In order to have a good grasp of this concept, let's create some individual building blocks for our site. Creating individual CSS objects that can be assembled to create the desired style is one of the main guidelines of OOCSS. One of the most commonly used and created CSS object is the container object (which also sometimes goes by the name of block object or panel object). A starting container object can look something like this:

.container{
  background: transparent;
  padding: 5px;
  box-sizing: border-box;
  width: 100%;
  height: auto;
  overflow: auto;
}

However there will subtle variation that will be extended or created to compliment or assemble other styles. For example in our online resume project, we have a container on the left, our side navigation bar, which has dark background and light colored text. As a result, we will create a style as such:

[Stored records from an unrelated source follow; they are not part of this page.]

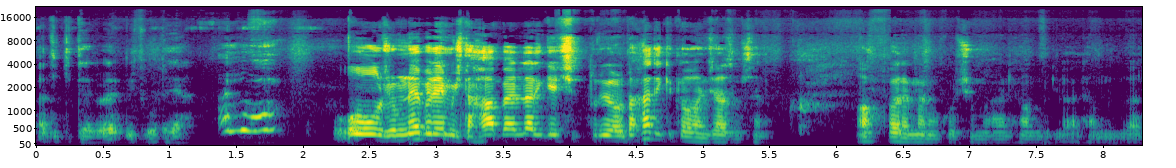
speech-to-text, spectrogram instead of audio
Hadi gidelim böyle bir odaya. Anne. Oğulcum ne bileyim işte haberler geçip duruyor orada. Hadi git olan cazım sen. Aferin benim koçuma. Elhamdülillah, elhamdülillah, elhamdülillah.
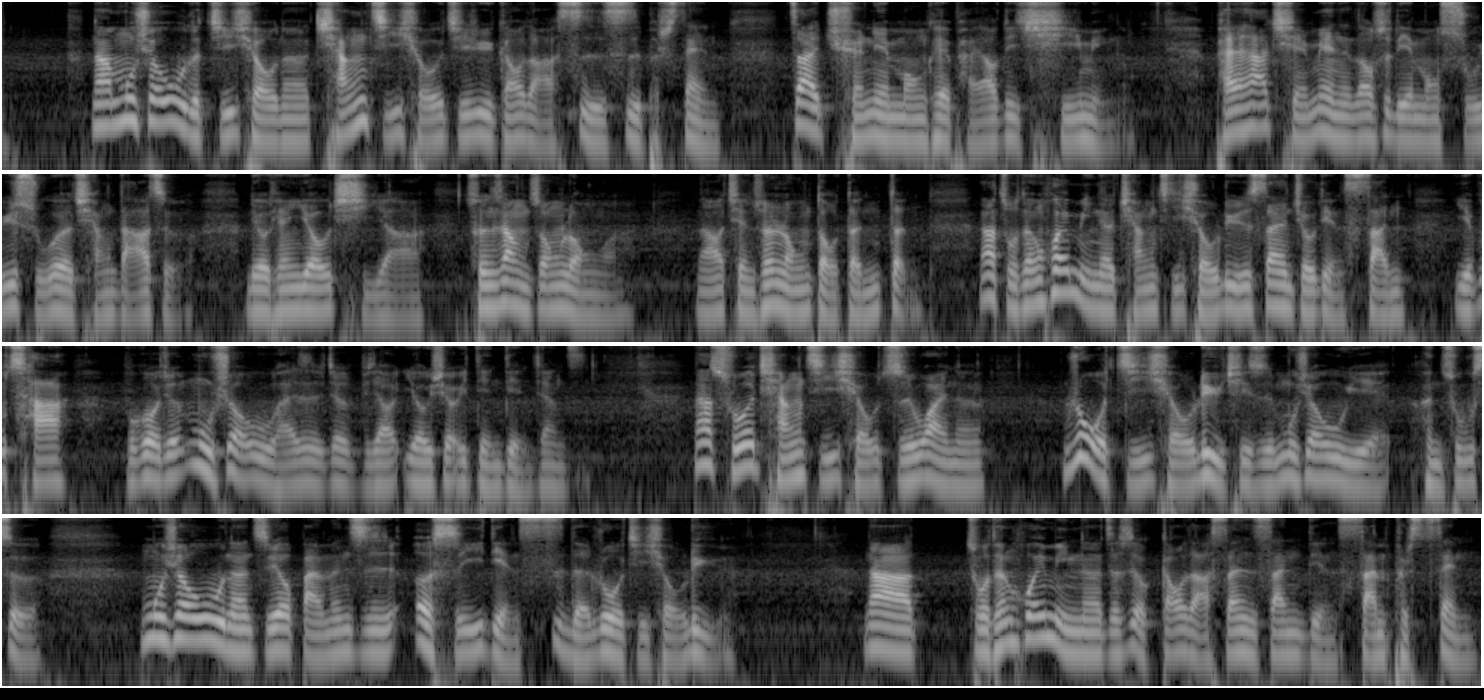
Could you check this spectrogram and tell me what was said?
那木秀屋的击球呢，强击球几率高达四十四 percent，在全联盟可以排到第七名，排在他前面的都是联盟数一数二的强打者，柳田优起啊，村上中隆啊，然后浅村龙斗等等。那佐藤辉明的强击球率是三十九点三，也不差，不过就木秀悟还是就比较优秀一点点这样子。那除了强击球之外呢？弱击球率其实木秀悟也很出色，木秀悟呢只有百分之二十一点四的弱击球率，那佐藤辉明呢则是有高达三十三点三 percent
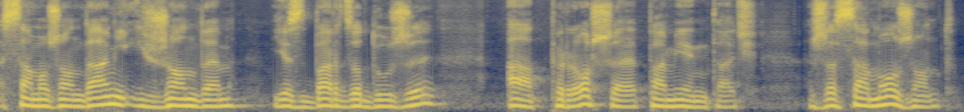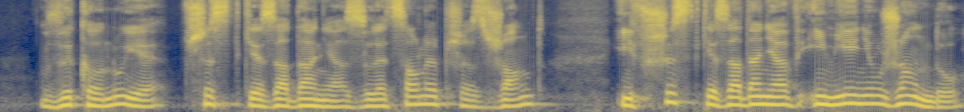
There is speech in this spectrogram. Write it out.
samorządami i rządem jest bardzo duży, a proszę pamiętać, że samorząd wykonuje wszystkie zadania zlecone przez rząd i wszystkie zadania w imieniu rządu.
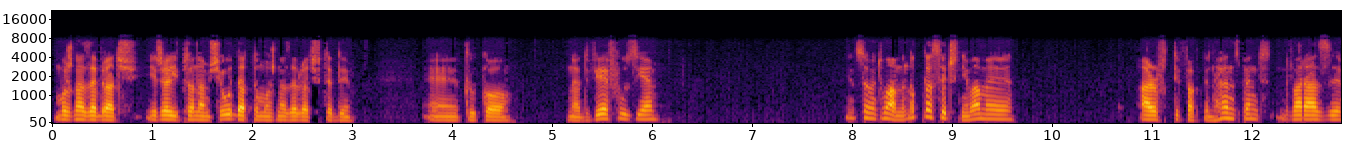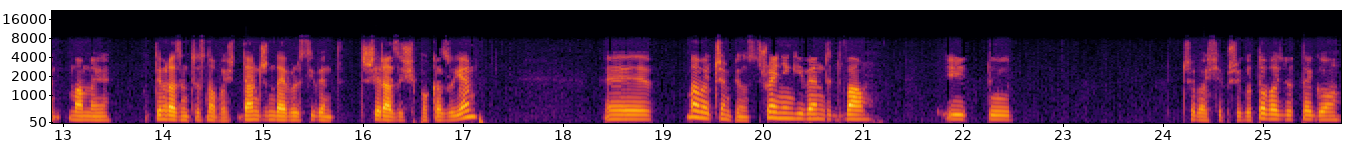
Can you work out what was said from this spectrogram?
Można zebrać, jeżeli to nam się uda, to można zebrać wtedy e, tylko na dwie fuzje. Więc co my tu mamy? No klasycznie mamy Artifact Enhancement dwa razy, mamy, tym razem to jest nowość, Dungeon Divers Event trzy razy się pokazuje. E, Mamy Champions Training Event 2 i tu trzeba się przygotować do tego.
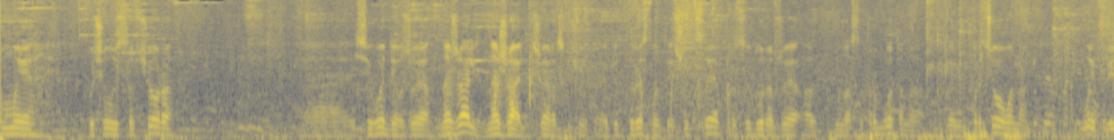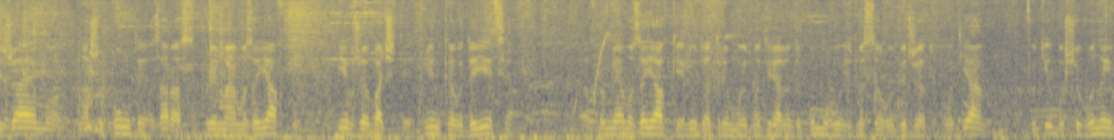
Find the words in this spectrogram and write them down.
Ми почалися вчора. Е, Сьогодні вже, на жаль, на жаль, ще раз хочу е, підкреслити, що це процедура вже е, у нас отработана, вже відпрацьована. Ми приїжджаємо в наші пункти, зараз приймаємо заявки і вже бачите, плінка видається, оформляємо заявки, люди отримують матеріальну допомогу із місцевого бюджету. От я хотів би, щоб вони,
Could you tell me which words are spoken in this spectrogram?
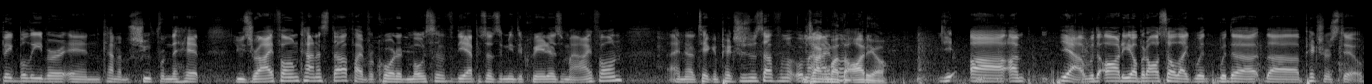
big believer in kind of shoot from the hip, use your iPhone kind of stuff. I've recorded most of the episodes of Meet the Creators with my iPhone, and I've taken pictures with stuff with my you're talking about the audio? Yeah, uh, um, yeah, with the audio, but also like with with the the pictures too.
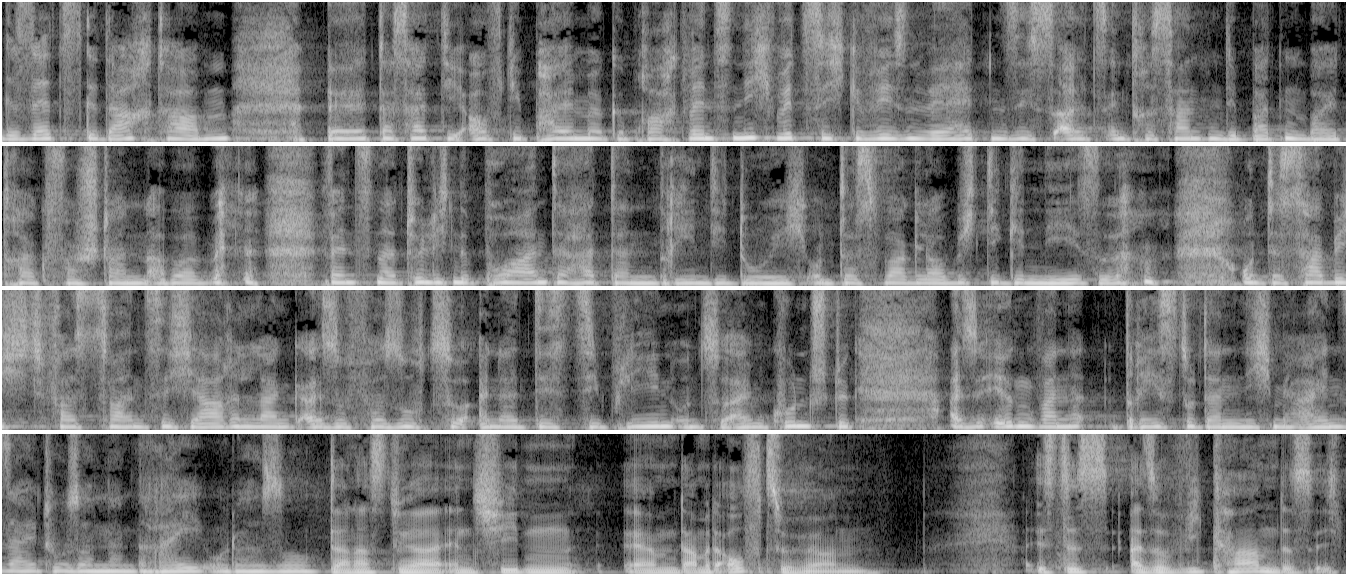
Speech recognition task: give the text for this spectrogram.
gesetzt gedacht haben, äh, das hat die auf die Palme gebracht. Wenn es nicht witzig gewesen wäre, hätten sie es als interessanten Debattenbeitrag verstanden. Aber wenn es natürlich eine Pointe hat, dann drehen die durch. Und das war, glaube ich, die Genese. Und das habe ich fast 20 Jahre lang also versucht zu einer Disziplin und zu einem Kunststück. Also irgendwann drehst du dann nicht mehr ein Salto, sondern drei oder so. Dann hast du ja entschieden, ähm, damit aufzuhören. Ist das, also wie kam das? Ich,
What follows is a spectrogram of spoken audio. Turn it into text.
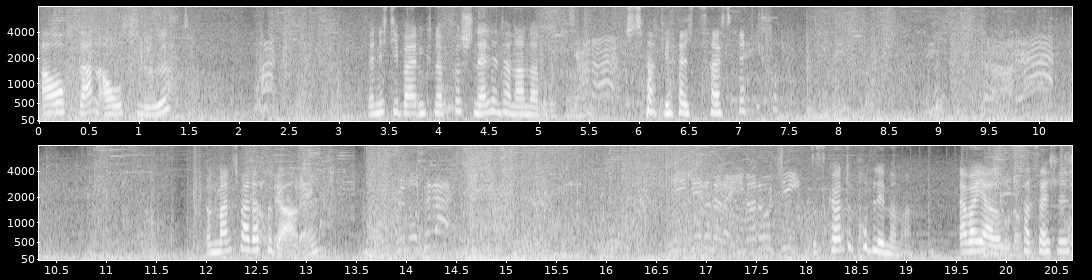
auch dann auslöst, wenn ich die beiden Knöpfe schnell hintereinander drücke. Statt gleichzeitig. Und manchmal das sogar, ne? Das könnte Probleme machen. Aber ja, das ist tatsächlich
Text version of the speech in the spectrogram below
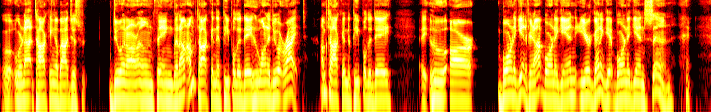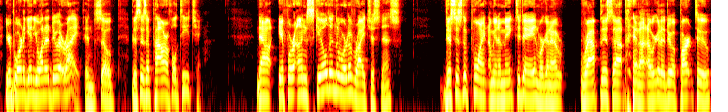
we're not talking about just doing our own thing, but I'm talking to people today who want to do it right. I'm talking to people today uh, who are born again. If you're not born again, you're going to get born again soon. you're born again, you want to do it right. And so this is a powerful teaching. Now, if we're unskilled in the word of righteousness, this is the point I'm going to make today, and we're going to wrap this up, and I, we're going to do a part two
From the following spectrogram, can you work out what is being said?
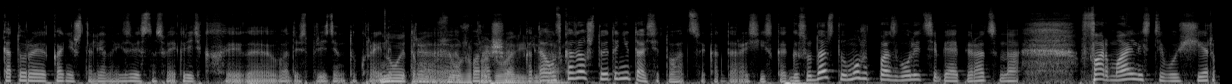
которая, конечно, Лена, известна в своих критиках э, в адрес президента Украины ну, Петра это мы все уже Порошенко. Да, да. Он сказал, что это не та ситуация, когда российское государство может позволить себе опираться на формальности в ущерб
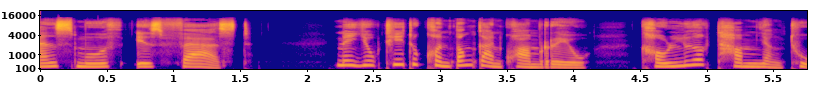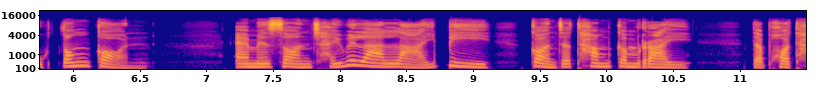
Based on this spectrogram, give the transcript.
and smooth is fast ในยุคที่ทุกคนต้องการความเร็ว เขาเลือกทำอย่างถูกต้องก่อน Amazon ใช้เวลาหลายปีก่อนจะทำกำไร แต่พอฐ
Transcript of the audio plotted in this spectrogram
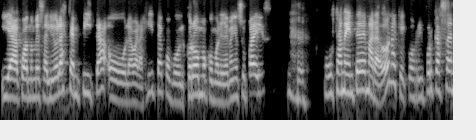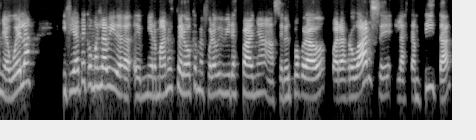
y a cuando me salió la estampita o la barajita, como el cromo, como le llaman en su país, justamente de Maradona, que corrí por casa de mi abuela. Y fíjate cómo es la vida. Eh, mi hermano esperó que me fuera a vivir a España a hacer el posgrado para robarse la estampita,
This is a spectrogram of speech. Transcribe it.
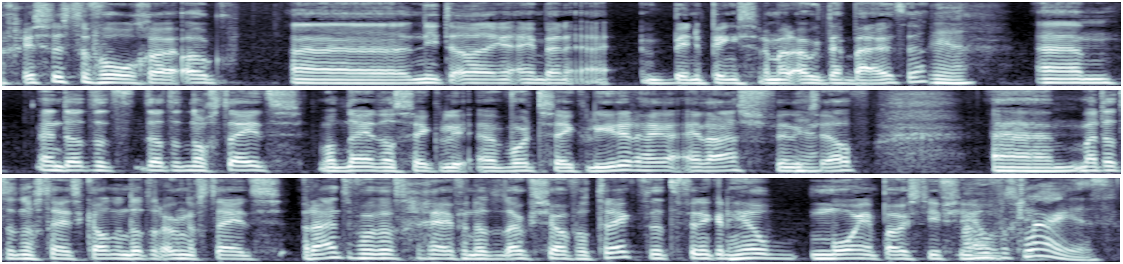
Christus te volgen. Ook uh, niet alleen binnen, binnen Pinksteren, maar ook daarbuiten. Ja. Um, en dat het, dat het nog steeds, want Nederland seculier, uh, wordt seculierder, helaas, vind ja. ik zelf. Um, maar dat het nog steeds kan en dat er ook nog steeds ruimte voor wordt gegeven en dat het ook zoveel trekt, dat vind ik een heel mooi en positief signaal. Hoe verklaar je het?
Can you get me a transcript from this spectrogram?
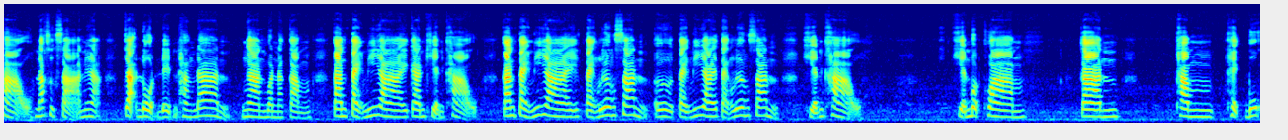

.side-nav {
  background: black;
  color: white
}

If a bordered container is needed then create a selctor like the following.

.bordered {
  border: 1px solid #cecece;
}
.main-content-bordered {
  border: 5px solid #b7d9a8;
}

It is the assembly of the individual objects that will allow for flexibility in creating individual components and that is part of the OOCSS process. As we get into more details, we can see that more assets can be added to individual areas. For example, a container may contain individual areas of header, footer, and body that can be expressed in the following way.

.container{
  background: transparent;
  padding: 5px;
  box-sizing: border-box;
  width: 100%;
  height: auto;
  overflow: auto;
}
.container > .head {
  font-size: 14px;
  font-family: 'Share Tech', Arial, sans-serif;
}
.container > .content {
  font-size: 12px;
  line-height: 1.4;
}
.container > .foot {
  font-size: 11px;
  font-family: 'Anaheim', Arial, sans-serif;
}

OOCSS is a great set of rules that will allow for a better built CSS framework. It will also help in reducing a tremendous amount of CSS bloat which in turn will help quite a bit in CSS and site performance. For further information on OOCSS visit OOCSS Github site.